**ENTRIES PROVIDED**
----

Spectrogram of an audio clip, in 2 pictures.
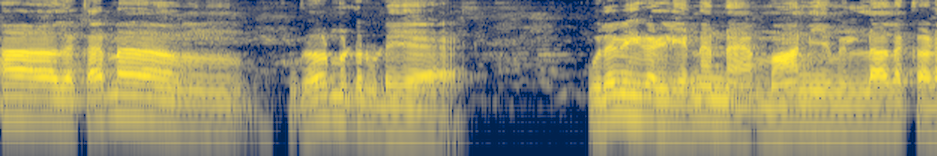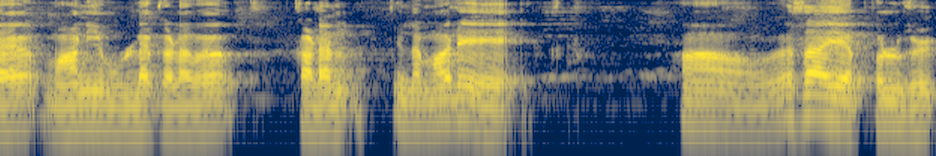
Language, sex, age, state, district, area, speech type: Tamil, male, 60+, Tamil Nadu, Cuddalore, rural, spontaneous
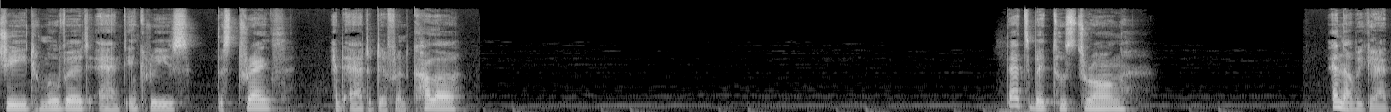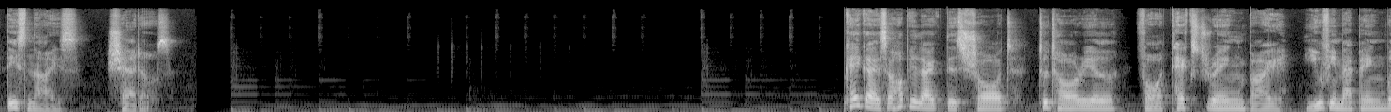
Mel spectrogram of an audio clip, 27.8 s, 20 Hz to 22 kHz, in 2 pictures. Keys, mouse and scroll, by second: 0.0-1.0 middle drag, 1.0-2.5 scroll up 6, 2.5 click, 6.7-8.9 drag, 8.9 0, 10.9-12.1 drag, 12.1 0, 13.4-14.4 scroll down 4, 14.4-15.5 middle drag, 15.5 g, 17.3-18.1 middle drag, 18.1 g, 20.3-23.9 middle drag.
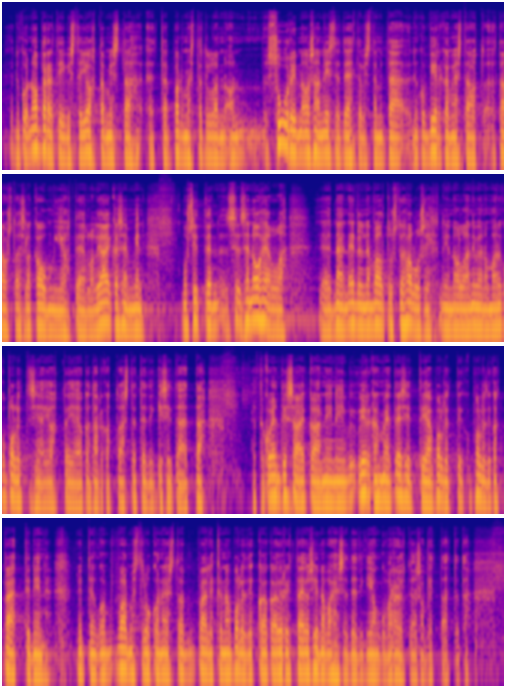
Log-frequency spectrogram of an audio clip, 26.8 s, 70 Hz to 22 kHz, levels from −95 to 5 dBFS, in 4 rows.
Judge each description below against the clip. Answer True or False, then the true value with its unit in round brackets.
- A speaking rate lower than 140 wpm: False (145 wpm)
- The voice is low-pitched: True (115 Hz)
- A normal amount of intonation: False (2.2 semitones)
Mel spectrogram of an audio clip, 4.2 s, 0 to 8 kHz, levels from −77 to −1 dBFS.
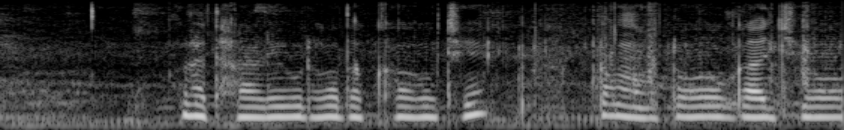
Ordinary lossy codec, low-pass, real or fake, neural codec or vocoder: none; none; fake; codec, 16 kHz, 16 kbps, FreqCodec, larger model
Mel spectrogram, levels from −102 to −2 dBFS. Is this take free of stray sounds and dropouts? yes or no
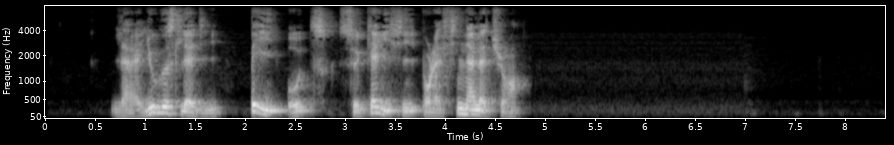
yes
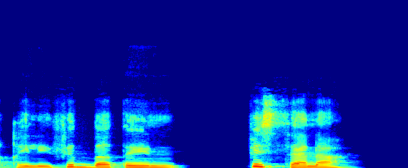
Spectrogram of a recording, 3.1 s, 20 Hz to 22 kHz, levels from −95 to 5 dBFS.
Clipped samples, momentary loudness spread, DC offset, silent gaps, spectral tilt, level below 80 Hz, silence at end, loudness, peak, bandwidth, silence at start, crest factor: under 0.1%; 8 LU; under 0.1%; 1.43-1.85 s; -6.5 dB/octave; -70 dBFS; 0.45 s; -22 LUFS; -6 dBFS; 9.8 kHz; 0.15 s; 18 dB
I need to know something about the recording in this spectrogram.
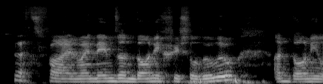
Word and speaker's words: Christodoulou: My name's Antonis Christodoulou. Antoni, like in Antoni. That's but yeah, I'm Greek. Yeah. Antoni. Yeah, Antoni. It's like a TH or a D sound in the Greek language.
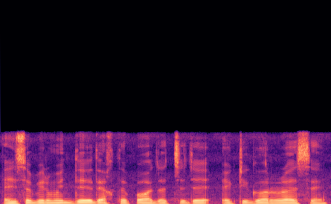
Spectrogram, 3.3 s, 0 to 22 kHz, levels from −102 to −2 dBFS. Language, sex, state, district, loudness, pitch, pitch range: Bengali, male, Assam, Hailakandi, -15 LUFS, 105 Hz, 100-105 Hz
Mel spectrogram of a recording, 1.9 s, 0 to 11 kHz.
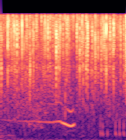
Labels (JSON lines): {"label": "biophony, cascading saw", "recorder": "SoundTrap 600 or HydroMoth"}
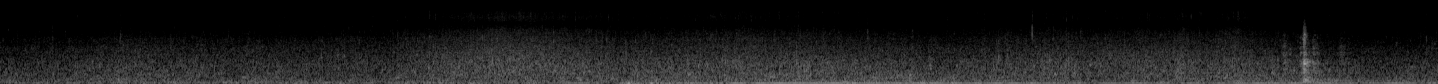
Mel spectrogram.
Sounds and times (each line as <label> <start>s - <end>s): Construction cranes 12.6s - 14.3s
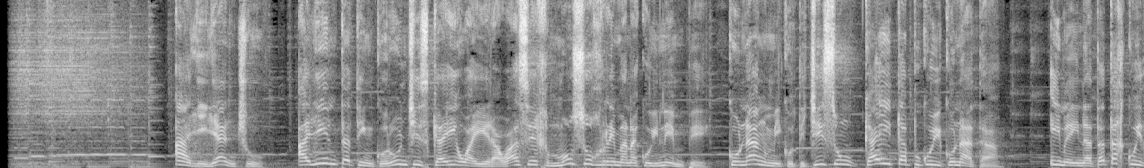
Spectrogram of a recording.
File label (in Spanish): quechua cusco collao 1 voz, spot de radio; entrega de bienes y alimentos; medidas de prevencion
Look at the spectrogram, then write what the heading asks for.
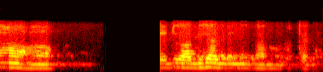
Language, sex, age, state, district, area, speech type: Odia, male, 45-60, Odisha, Khordha, rural, conversation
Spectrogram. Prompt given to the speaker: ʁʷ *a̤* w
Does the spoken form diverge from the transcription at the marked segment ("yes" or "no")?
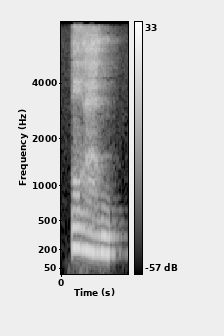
no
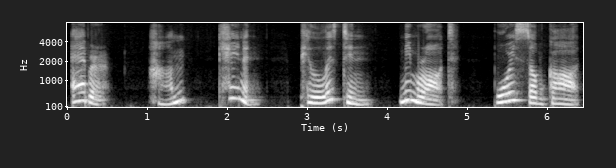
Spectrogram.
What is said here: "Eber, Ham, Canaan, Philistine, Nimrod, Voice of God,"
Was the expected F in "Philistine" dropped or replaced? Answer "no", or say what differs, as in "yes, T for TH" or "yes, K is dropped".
yes, P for F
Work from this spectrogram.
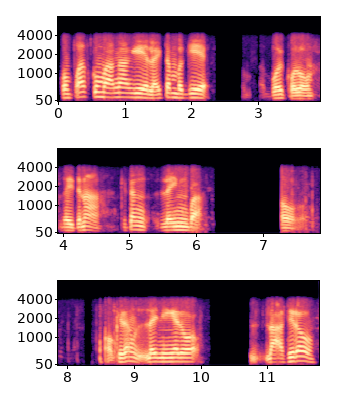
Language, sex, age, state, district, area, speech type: Manipuri, male, 60+, Manipur, Kangpokpi, urban, conversation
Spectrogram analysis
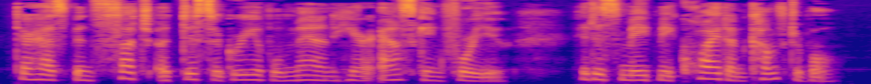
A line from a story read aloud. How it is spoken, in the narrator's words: she said, anxiously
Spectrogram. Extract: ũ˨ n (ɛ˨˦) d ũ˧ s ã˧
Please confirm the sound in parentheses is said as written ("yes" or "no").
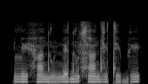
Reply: yes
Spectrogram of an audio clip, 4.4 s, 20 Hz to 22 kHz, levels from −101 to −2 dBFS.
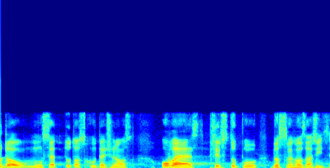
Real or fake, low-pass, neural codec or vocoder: fake; 7.2 kHz; codec, 16 kHz, 6 kbps, DAC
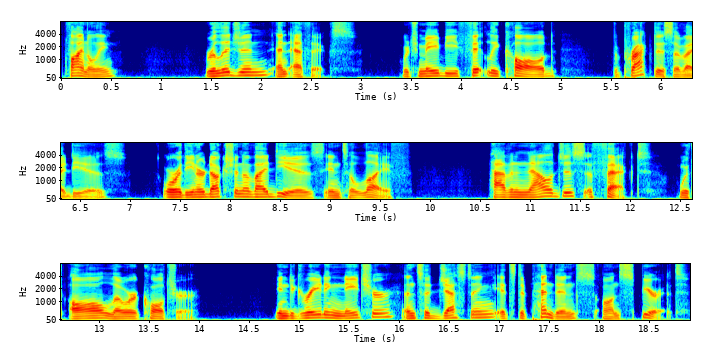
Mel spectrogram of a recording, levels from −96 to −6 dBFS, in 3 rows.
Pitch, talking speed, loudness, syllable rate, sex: 120 Hz, 110 wpm, -21 LUFS, 4.8 syllables/s, male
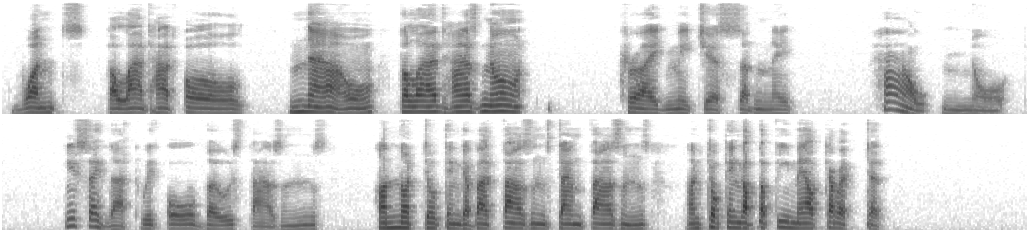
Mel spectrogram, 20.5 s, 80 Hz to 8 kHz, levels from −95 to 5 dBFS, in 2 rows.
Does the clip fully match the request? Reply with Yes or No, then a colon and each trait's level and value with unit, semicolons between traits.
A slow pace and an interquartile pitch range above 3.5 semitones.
Yes: slow, 100 wpm; average, 4.2 semitones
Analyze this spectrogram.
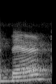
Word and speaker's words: bear: Esse aqui é um minimal pear, né? Porque são palavras com a mesma pronúncia, a única, só tem um som diferente. Aqui é o voiceless, né? P. Bear. E aqui é o voice.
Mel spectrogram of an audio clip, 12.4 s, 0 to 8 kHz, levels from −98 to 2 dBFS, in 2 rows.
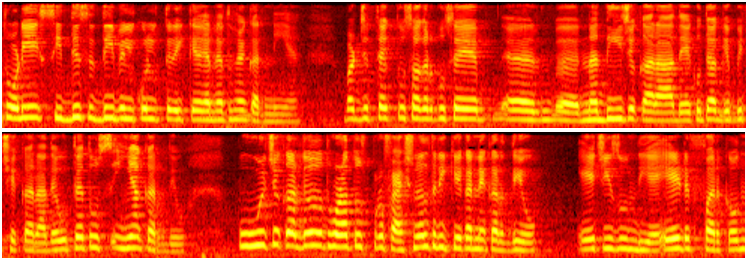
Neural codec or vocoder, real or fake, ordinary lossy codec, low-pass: none; real; MP3, 64 kbps; 7.2 kHz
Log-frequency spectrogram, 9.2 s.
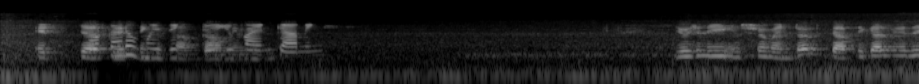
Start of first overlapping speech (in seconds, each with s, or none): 0.9 s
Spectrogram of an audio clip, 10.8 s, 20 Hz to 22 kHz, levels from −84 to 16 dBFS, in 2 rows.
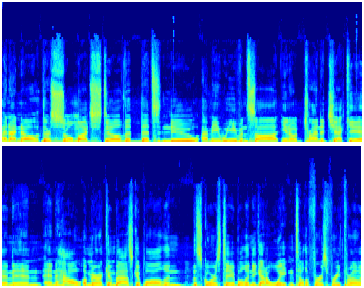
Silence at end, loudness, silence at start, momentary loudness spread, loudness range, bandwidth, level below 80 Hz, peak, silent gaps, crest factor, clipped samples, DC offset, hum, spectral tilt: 0 s; -21 LUFS; 0 s; 5 LU; 2 LU; 17 kHz; -46 dBFS; -2 dBFS; none; 20 dB; under 0.1%; under 0.1%; none; -4.5 dB/octave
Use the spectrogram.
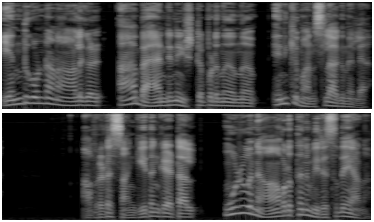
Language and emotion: Malayalam, disgusted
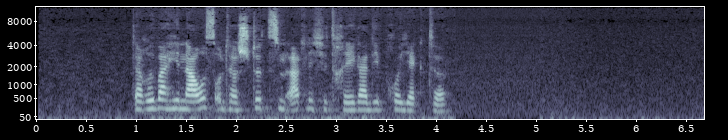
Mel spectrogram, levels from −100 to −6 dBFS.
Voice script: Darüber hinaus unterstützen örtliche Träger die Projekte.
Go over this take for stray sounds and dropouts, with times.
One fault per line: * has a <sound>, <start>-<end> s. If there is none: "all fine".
all fine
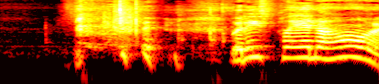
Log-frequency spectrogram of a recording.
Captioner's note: laughs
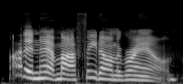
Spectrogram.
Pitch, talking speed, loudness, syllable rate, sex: 235 Hz, 260 wpm, -16 LUFS, 4.9 syllables/s, female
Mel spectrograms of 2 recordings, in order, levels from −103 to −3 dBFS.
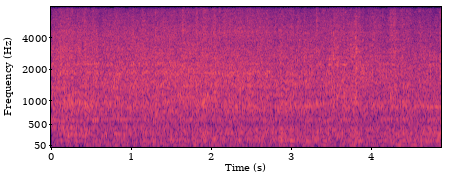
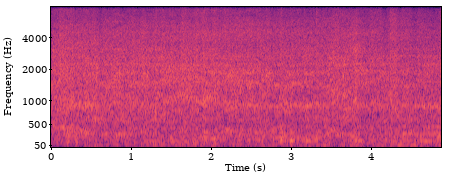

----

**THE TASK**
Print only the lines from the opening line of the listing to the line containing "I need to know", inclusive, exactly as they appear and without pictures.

**TASK ANSWER**
Spectrogram of an audio clip, in 2 pictures.
Language, sex, age, state, district, area, speech type: Tamil, male, 60+, Tamil Nadu, Cuddalore, rural, spontaneous
Mel spectrogram of an audio clip, 27.8 s, 20 Hz to 22 kHz, in 2 pictures. Keys, mouse and scroll, by second: 0.0-1.0 middle drag, 1.0-2.5 scroll up 6, 2.5 click, 6.7-8.9 drag, 8.9 0, 10.9-12.1 drag, 12.1 0, 13.4-14.4 scroll down 4, 14.4-15.5 middle drag, 15.5 g, 17.3-18.1 middle drag, 18.1 g, 20.3-23.9 middle drag.
Log-frequency spectrogram of an audio clip, 26.8 s, 70 Hz to 22 kHz, levels from −95 to 5 dBFS, in 4 rows.
Judge each description below against the clip. Answer True or False, then the true value with its unit in round brackets.
- A speaking rate lower than 140 wpm: False (145 wpm)
- The voice is low-pitched: True (115 Hz)
- A normal amount of intonation: False (2.2 semitones)
Mel spectrogram of an audio clip, 4.2 s, 0 to 8 kHz, levels from −77 to −1 dBFS.
Ordinary lossy codec, low-pass, real or fake, neural codec or vocoder: none; none; fake; codec, 16 kHz, 16 kbps, FreqCodec, larger model
Mel spectrogram, levels from −102 to −2 dBFS. Is this take free of stray sounds and dropouts? yes or no
yes
Spectrogram of a recording, 3.1 s, 20 Hz to 22 kHz, levels from −95 to 5 dBFS.
Clipped samples, momentary loudness spread, DC offset, silent gaps, spectral tilt, level below 80 Hz, silence at end, loudness, peak, bandwidth, silence at start, crest factor: under 0.1%; 8 LU; under 0.1%; 1.43-1.85 s; -6.5 dB/octave; -70 dBFS; 0.45 s; -22 LUFS; -6 dBFS; 9.8 kHz; 0.15 s; 18 dB
I need to know something about the recording in this spectrogram.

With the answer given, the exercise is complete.